The one caveat is that now the battery-free cell phone does require communication with a unique base station, and this does still require a battery.
Washington, July 6, 2017: In a major leap ahead to life beyond chargers, cords and dying phones, researchers, including one of the Indian-origin, have invented the cell phone that works without batteries.
While it's early days and it's unlikely we'll see this kind of battery-free comms incorporated in today's smartphones any time soon - whose screens and other components require far more power to operate - it's a promising direction for future research, especially considering how fundamental basic phone calls are to modern life.
An antenna connected to those components converts that motion into changes in standard analog radio signal emitted by a cellular base station.
Imagine a smartphone that doesn't need a battery because it consumes nearly no power?
When a person talks or listens on a phone, tiny vibrations occur in the microphone or speaker, which for the prototype is a pair of earphones.
The device uses these vibrations to encode the speech on the radio signal.
A special center was designed for the phone to receive and transmit radio signals, and the prototype reportedly requires three and a half microvolt of energy. The battery-less concept was proven through Skype and a custom base station the team made, after they were able to make calls, put someone on hold, and receive calls on the phone.

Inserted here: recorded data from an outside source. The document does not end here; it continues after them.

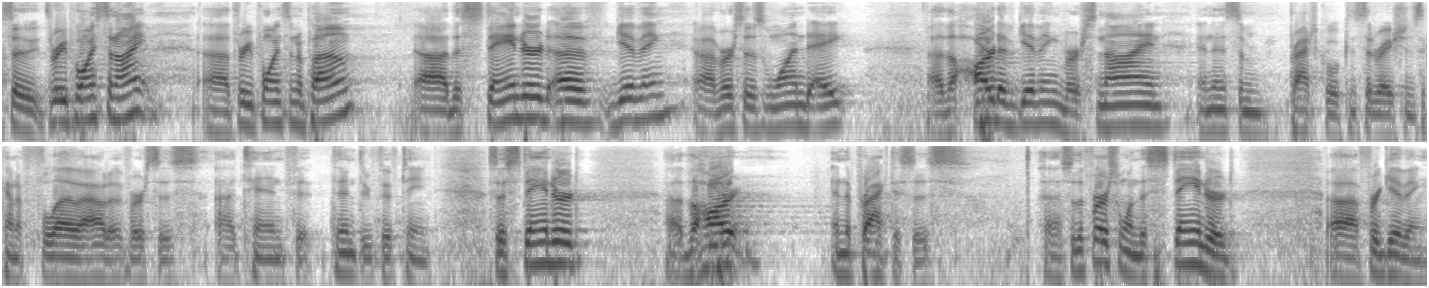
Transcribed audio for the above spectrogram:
so, three points tonight, uh, three points in a poem. Uh, the standard of giving, uh, verses 1 to 8. uh, the heart of giving, verse 9, and then some practical considerations that kind of flow out of verses uh, 10, 10 through 15. So, standard, the heart, and the practices. So, the first one, the standard for giving.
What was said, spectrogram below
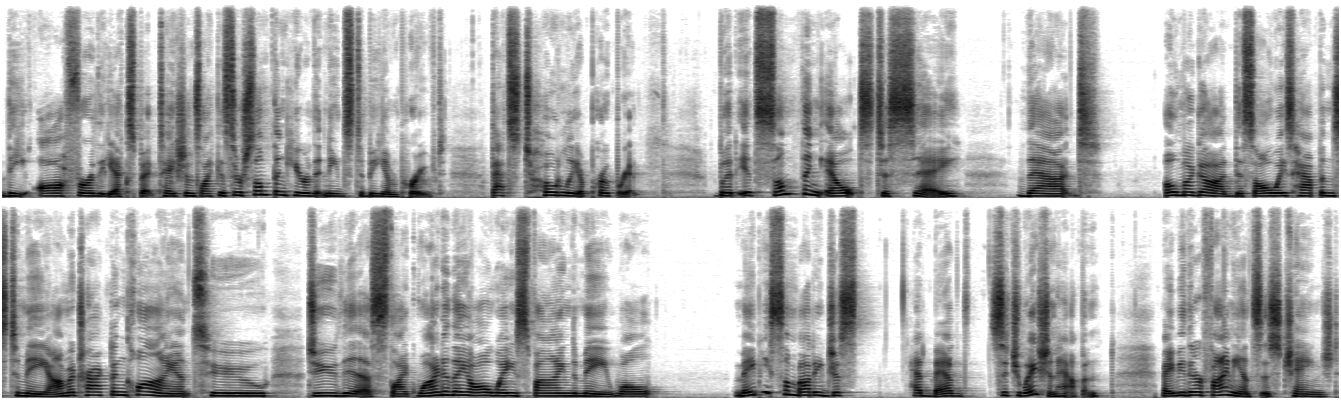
the offer, the expectations? Like, is there something here that needs to be improved? That's totally appropriate. But it's something else to say that oh my God, this always happens to me. I'm attracting clients who do this. Like, why do they always find me? Well, maybe somebody just had bad situation happen. Maybe their finances changed.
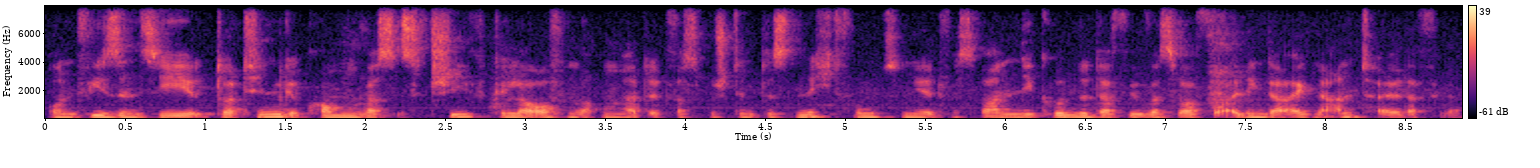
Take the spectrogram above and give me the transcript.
und wie sind Sie dorthin gekommen? Was ist schiefgelaufen? Warum hat etwas Bestimmtes nicht funktioniert? Was waren die Gründe dafür? Was war vor allen Dingen der eigene Anteil dafür?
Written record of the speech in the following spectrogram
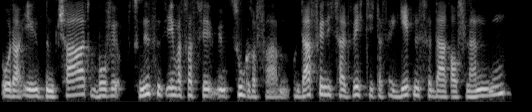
oder irgendeinem Chart, wo wir zumindest irgendwas, was wir im Zugriff haben. Und da finde ich es halt wichtig, dass Ergebnisse darauf landen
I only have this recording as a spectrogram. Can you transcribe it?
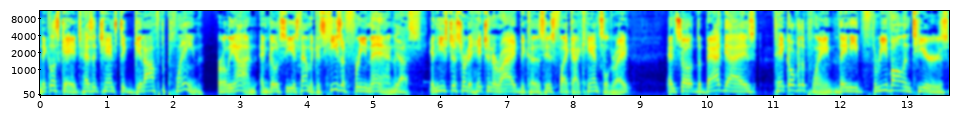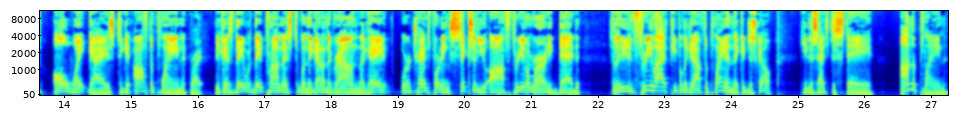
Nicolas Cage, has a chance to get off the plane early on and go see his family because he's a free man. Yes. And he's just sort of hitching a ride because his flight got canceled, right? And so the bad guys take over the plane. They need three volunteers, all white guys, to get off the plane. Right. Because they were they promised when they got on the ground, like, hey, we're transporting six of you off. Three of them are already dead. So they needed three live people to get off the plane and they could just go. He decides to stay on the plane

But unlike this latest phone, these devices required the phone to go into sleep mode between each task making it more trouble than it's worth. "So if there were one device you'd want to be able to use without batteries, it is the cellphone", said Joshua Smith, Professor at University of Washington.
While battery-less, the system still needs about 3.5 microwatts to function.

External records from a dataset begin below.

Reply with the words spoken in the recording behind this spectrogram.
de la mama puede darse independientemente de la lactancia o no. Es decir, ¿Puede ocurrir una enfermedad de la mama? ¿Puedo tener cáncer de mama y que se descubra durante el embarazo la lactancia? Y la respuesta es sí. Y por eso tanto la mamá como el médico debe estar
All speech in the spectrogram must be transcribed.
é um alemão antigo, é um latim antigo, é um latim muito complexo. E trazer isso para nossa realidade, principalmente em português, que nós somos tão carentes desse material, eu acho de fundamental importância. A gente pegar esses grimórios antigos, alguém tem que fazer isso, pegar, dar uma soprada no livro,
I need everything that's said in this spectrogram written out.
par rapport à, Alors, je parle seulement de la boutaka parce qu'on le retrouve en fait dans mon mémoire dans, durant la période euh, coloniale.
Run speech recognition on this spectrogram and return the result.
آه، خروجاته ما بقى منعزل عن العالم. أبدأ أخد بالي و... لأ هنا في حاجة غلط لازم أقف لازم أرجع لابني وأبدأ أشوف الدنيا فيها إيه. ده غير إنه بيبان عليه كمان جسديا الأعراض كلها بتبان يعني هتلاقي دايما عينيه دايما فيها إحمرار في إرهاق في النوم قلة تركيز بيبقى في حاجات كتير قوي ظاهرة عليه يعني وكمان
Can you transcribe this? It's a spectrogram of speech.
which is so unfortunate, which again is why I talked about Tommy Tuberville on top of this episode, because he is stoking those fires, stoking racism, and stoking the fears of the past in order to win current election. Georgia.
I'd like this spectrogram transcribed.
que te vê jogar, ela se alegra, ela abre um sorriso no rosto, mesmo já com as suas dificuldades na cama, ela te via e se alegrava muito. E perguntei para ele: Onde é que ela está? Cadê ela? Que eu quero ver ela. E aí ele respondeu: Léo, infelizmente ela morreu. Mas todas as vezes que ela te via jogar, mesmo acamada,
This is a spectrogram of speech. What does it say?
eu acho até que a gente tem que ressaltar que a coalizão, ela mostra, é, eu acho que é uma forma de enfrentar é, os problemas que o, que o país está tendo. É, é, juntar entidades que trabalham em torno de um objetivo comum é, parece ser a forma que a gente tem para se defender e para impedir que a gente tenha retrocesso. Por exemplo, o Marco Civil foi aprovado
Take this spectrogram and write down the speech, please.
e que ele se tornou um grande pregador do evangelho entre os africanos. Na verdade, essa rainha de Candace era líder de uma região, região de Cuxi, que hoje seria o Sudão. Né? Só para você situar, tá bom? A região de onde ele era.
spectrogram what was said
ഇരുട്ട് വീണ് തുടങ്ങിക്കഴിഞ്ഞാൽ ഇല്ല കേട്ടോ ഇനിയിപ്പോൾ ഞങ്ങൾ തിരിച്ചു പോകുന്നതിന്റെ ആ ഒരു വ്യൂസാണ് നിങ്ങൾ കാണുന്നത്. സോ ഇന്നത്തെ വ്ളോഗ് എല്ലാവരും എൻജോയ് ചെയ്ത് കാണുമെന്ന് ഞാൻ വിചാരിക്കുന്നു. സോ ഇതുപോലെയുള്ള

Researchers demonstrated how to harvest this small amount of energy from two different sources. Calls need a constant connection to the base station, unlike some IoT devices might, so keeping power flow for the call duration was a particular challenge. In tests the researchers found their mobile phone was functional within 31ft of the base station relying only on energy harvesting ambient radio signals. "So real-time phone operations have been really hard to achieve without developing an entirely new approach to transmitting and receiving speech".

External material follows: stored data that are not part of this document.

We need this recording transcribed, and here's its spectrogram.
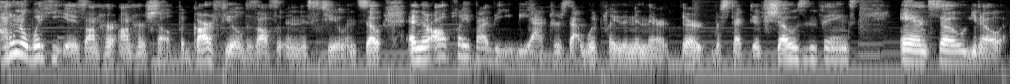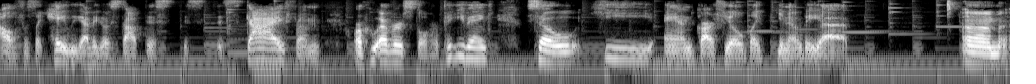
I don't know what he is on her on her shelf, but Garfield is also in this too. And so and they're all played by the the actors that would play them in their their respective shows and things. And so, you know, Alf Alpha's like, hey, we got to go stop this this this guy from or whoever stole her piggy bank. So he and Garfield, like, you know, they uh um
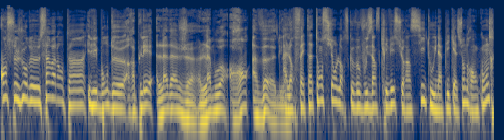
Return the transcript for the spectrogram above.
En ce jour de Saint-Valentin, il est bon de rappeler la l'amour rend aveugle. Alors faites attention lorsque vous vous inscrivez sur un site ou une application de rencontre.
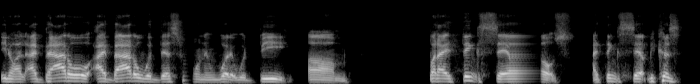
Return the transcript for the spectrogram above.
You know, I, I battle. I battle with this one and what it would be. Um, but I think sales. I think sales because,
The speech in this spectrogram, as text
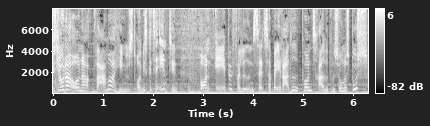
Vi slutter under varmere himmelstrøg. Vi skal til Indien, hvor en abe forleden satte sig bag rattet på en 30-personers bus.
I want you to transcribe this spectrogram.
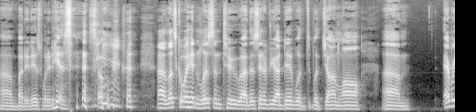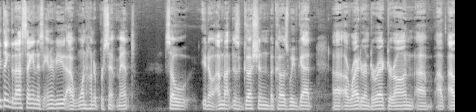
uh, but it is what it is. so uh, let's go ahead and listen to uh, this interview I did with with John Law. Um, everything that I say in this interview, I 100% meant. So, you know, I'm not just gushing because we've got uh, a writer and director on. Um, I, I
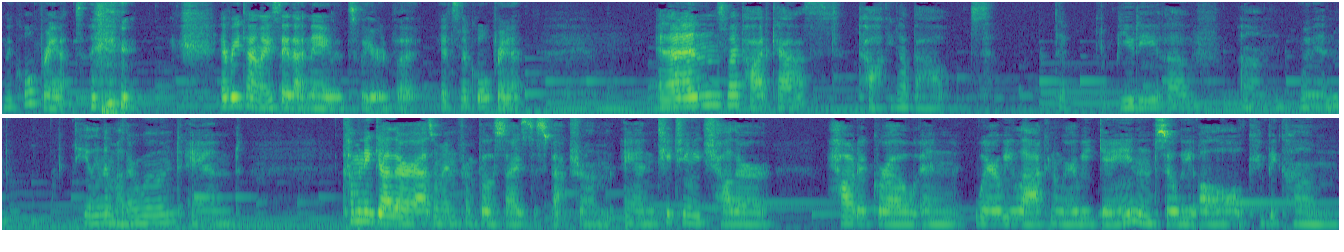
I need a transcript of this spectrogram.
Nicole Brandt. Every time I say that name, it's weird, but it's Nicole Brandt. And that ends my podcast talking about the beauty of um, women, healing the mother wound, and coming together as women from both sides of the spectrum and teaching each other how to grow and where we lack and where we gain. And so we all can become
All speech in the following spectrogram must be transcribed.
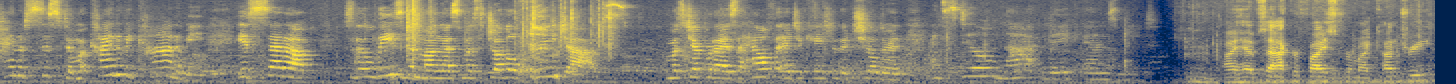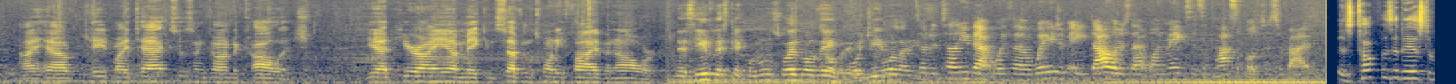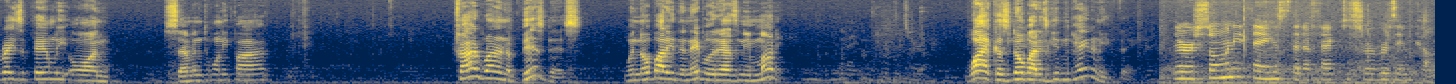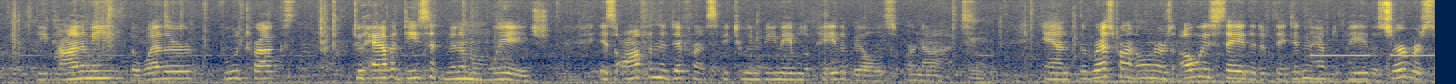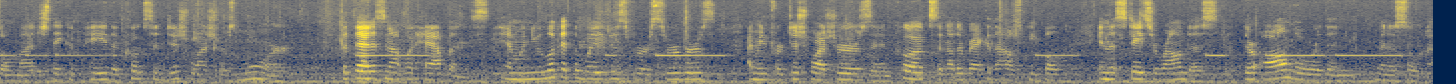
kind of system, what kind of economy is set up so the least among us must juggle three jobs, must jeopardize the health and education of their children, and still not make ends meet? I have sacrificed for my country. I have paid my taxes and gone to college. Yet here I am making seven twenty-five an hour. Decirles que con un sueldo de ocho So to tell you that with a wage of eight dollars that one makes, it's impossible to survive. As tough as it is to raise a family on seven twenty-five, try running a business when nobody in the neighborhood has any money. Why? Because nobody's getting paid anything. There are so many things that affect a server's income. The economy, the weather, food trucks. To have a decent minimum wage is often the difference between being able to pay the bills or not. Mm. And the restaurant owners always say that if they didn't have to pay the servers so much, they could pay the cooks and dishwashers more. But that is not what happens. And when you look at the wages for servers, I mean for dishwashers and cooks and other back of the house people in the states around us, they're all lower than Minnesota.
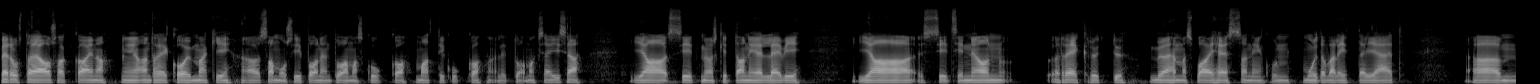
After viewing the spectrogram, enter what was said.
perustajaosakkaina niin Andrei Koimäki, äh, Samu Siponen, Tuomas Kukko, Matti Kukko, eli Tuomaksen isä, ja sitten myöskin Daniel Levi, ja sitten sinne on rekrytty myöhemmässä vaiheessa niin kuin muita välittäjiä, että ähm,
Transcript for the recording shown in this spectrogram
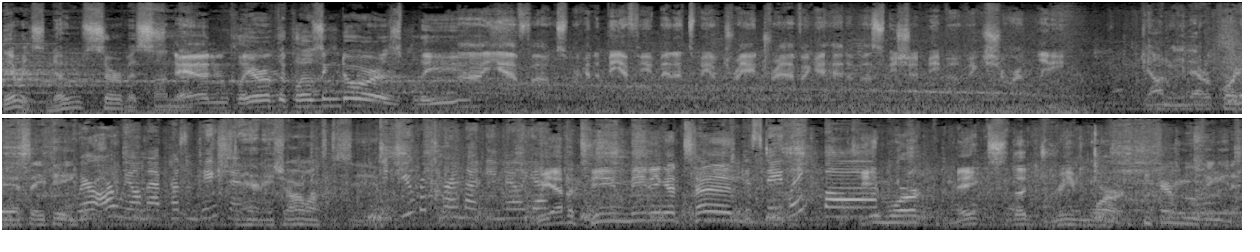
There is no service on Stand the... clear of the closing doors, please. Uh, yeah, folks, we're going to be a few minutes. We have train traffic ahead of us. We should be moving shortly. John, we need that report ASAP. Where are we on that presentation? Dan, HR wants to see you. Did you return that email yet? We have a team meeting at 10. To stay late, Bob. Teamwork makes the dream work. They're moving in a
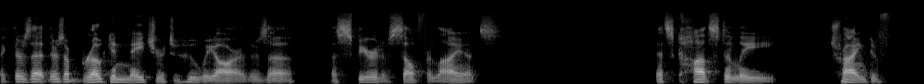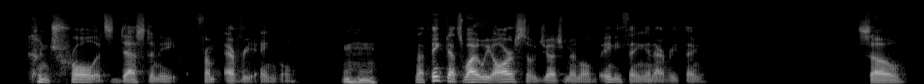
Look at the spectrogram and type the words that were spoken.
Like there's a there's a broken nature to who we are. There's a, a spirit of self-reliance that's constantly trying to f- control its destiny from every angle. Mm-hmm. And I think that's why we are so judgmental of anything and everything. So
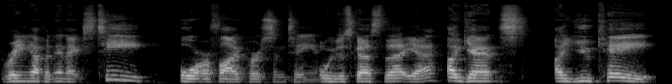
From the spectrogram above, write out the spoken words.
bringing up an NXT four or five person team we've discussed that. Yeah, against a UK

The battery-free phone developed at the UW can sense speech, actuate the earphones, and switch between uplink and downlink communications, all in real time. They will also try to add extra features to the battery-free phone, such as a monitor and streaming video.